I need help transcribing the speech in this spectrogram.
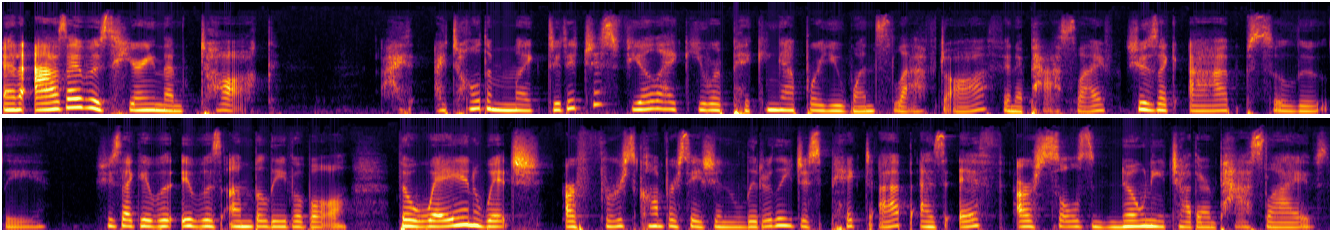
And as I was hearing them talk, I, I told him, like, did it just feel like you were picking up where you once left off in a past life? She was like, absolutely. She's like, it was it was unbelievable. The way in which our first conversation literally just picked up as if our souls known each other in past lives.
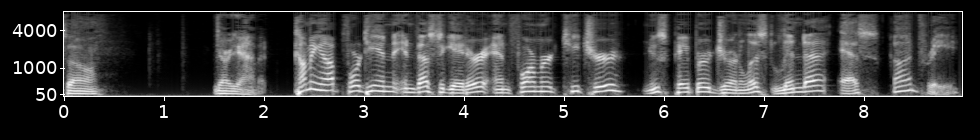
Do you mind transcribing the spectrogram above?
So there you have it. Coming up, Fortean investigator and former teacher, newspaper journalist Linda S. Godfrey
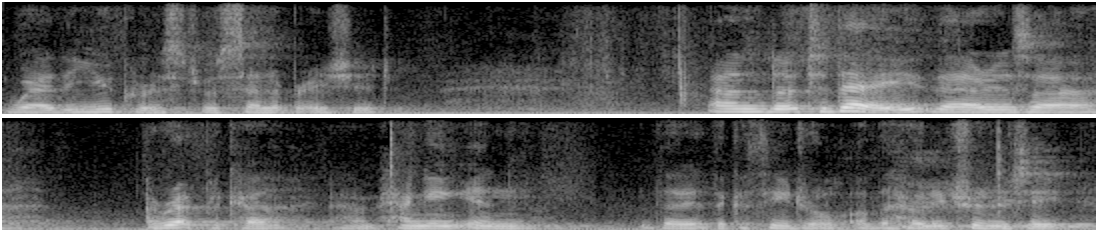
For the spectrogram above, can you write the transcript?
where the Eucharist was celebrated. And uh, today there is a, a replica um, hanging in the, the Cathedral of the Holy Trinity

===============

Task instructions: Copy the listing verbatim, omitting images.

Answer below:
I need help transcribing the speech in this spectrogram.
And as I was hearing them talk, I, I told him, like, did it just feel like you were picking up where you once left off in a past life? She was like, absolutely. She's like, it was it was unbelievable. The way in which our first conversation literally just picked up as if our souls known each other in past lives.
Do you mind transcribing the spectrogram above?
So there you have it. Coming up, Fortean investigator and former teacher, newspaper journalist Linda S. Godfrey
For the spectrogram above, can you write the transcript?
where the Eucharist was celebrated. And uh, today there is a, a replica um, hanging in the, the Cathedral of the Holy Trinity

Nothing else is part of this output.